● Exercise details
Below are some records. Write out exactly their lines from the one with "Log-frequency spectrogram of a recording, 32.8" through the one with "Keys, mouse and", and leave the pictures behind.

● The records
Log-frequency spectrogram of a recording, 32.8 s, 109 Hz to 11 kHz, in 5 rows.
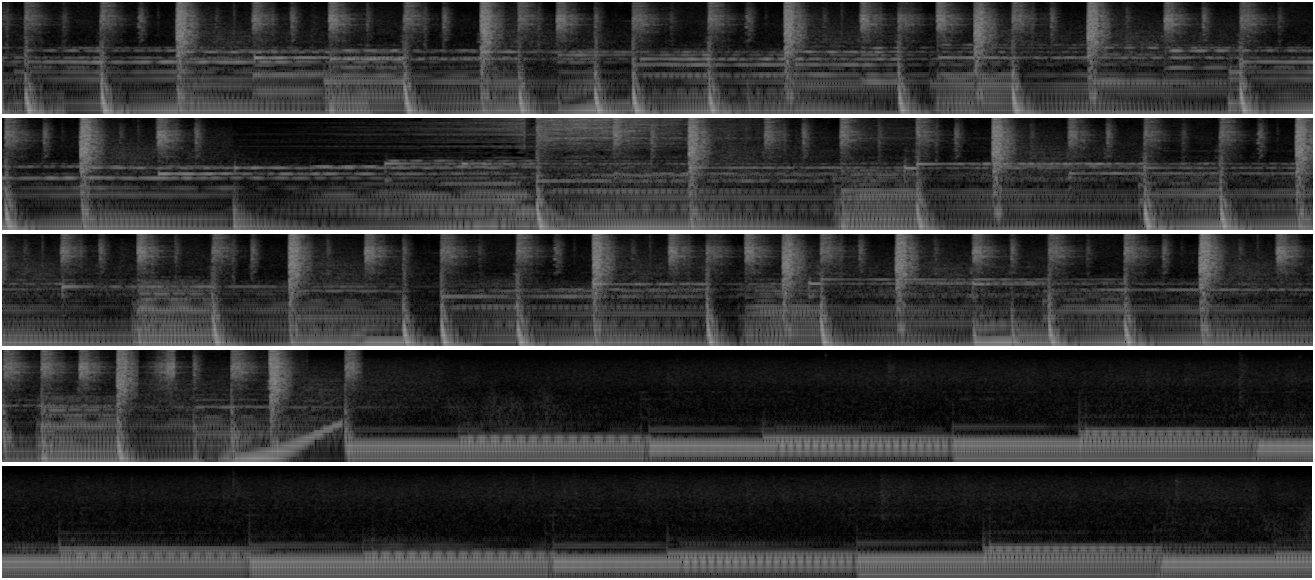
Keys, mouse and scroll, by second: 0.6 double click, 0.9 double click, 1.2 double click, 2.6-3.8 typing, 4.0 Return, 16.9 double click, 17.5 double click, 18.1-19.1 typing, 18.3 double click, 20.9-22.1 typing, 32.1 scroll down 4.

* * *

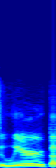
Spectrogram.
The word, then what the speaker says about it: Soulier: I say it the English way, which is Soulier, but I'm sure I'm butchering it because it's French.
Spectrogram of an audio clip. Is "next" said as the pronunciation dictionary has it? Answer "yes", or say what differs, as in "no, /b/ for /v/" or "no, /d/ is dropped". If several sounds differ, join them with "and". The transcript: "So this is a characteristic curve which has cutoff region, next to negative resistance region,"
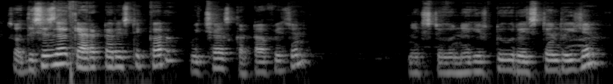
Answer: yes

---

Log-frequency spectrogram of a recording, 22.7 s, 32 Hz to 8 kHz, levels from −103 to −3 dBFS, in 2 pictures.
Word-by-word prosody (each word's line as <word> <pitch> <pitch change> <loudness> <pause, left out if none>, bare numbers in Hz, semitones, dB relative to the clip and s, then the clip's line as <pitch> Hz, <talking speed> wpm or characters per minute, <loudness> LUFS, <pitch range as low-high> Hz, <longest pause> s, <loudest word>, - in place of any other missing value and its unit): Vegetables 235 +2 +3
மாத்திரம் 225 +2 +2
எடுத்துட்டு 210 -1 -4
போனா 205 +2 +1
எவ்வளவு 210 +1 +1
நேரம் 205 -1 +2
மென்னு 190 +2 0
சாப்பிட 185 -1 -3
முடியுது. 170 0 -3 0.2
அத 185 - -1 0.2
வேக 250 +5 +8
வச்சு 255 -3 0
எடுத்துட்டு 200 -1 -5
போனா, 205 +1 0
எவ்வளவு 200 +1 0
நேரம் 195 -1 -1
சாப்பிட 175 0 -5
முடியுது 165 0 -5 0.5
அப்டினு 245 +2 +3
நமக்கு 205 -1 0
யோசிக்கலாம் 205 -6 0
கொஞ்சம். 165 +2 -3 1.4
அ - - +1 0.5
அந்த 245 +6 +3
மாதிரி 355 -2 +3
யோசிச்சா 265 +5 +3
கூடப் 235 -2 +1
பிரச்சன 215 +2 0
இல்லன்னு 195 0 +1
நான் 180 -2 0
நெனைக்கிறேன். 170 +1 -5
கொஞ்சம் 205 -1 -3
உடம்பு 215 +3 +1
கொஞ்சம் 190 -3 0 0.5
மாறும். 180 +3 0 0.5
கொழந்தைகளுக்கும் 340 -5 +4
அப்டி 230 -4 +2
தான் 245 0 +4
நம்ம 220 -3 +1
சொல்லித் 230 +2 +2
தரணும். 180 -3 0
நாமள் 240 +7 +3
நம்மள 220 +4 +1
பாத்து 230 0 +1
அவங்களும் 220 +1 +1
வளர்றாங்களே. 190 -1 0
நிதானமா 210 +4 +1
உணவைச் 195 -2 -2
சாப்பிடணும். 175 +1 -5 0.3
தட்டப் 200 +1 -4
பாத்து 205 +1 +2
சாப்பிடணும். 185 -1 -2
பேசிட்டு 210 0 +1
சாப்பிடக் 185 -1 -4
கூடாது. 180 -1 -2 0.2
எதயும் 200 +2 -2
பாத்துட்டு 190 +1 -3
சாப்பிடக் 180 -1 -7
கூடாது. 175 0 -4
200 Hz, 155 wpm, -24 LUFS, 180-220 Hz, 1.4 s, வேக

● Task response
Log-frequency spectrogram of a recording, 32.8 s, 109 Hz to 11 kHz, in 5 rows.
Keys, mouse and scroll, by second: 0.6 double click, 0.9 double click, 1.2 double click, 2.6-3.8 typing, 4.0 Return, 16.9 double click, 17.5 double click, 18.1-19.1 typing, 18.3 double click, 20.9-22.1 typing, 32.1 scroll down 4.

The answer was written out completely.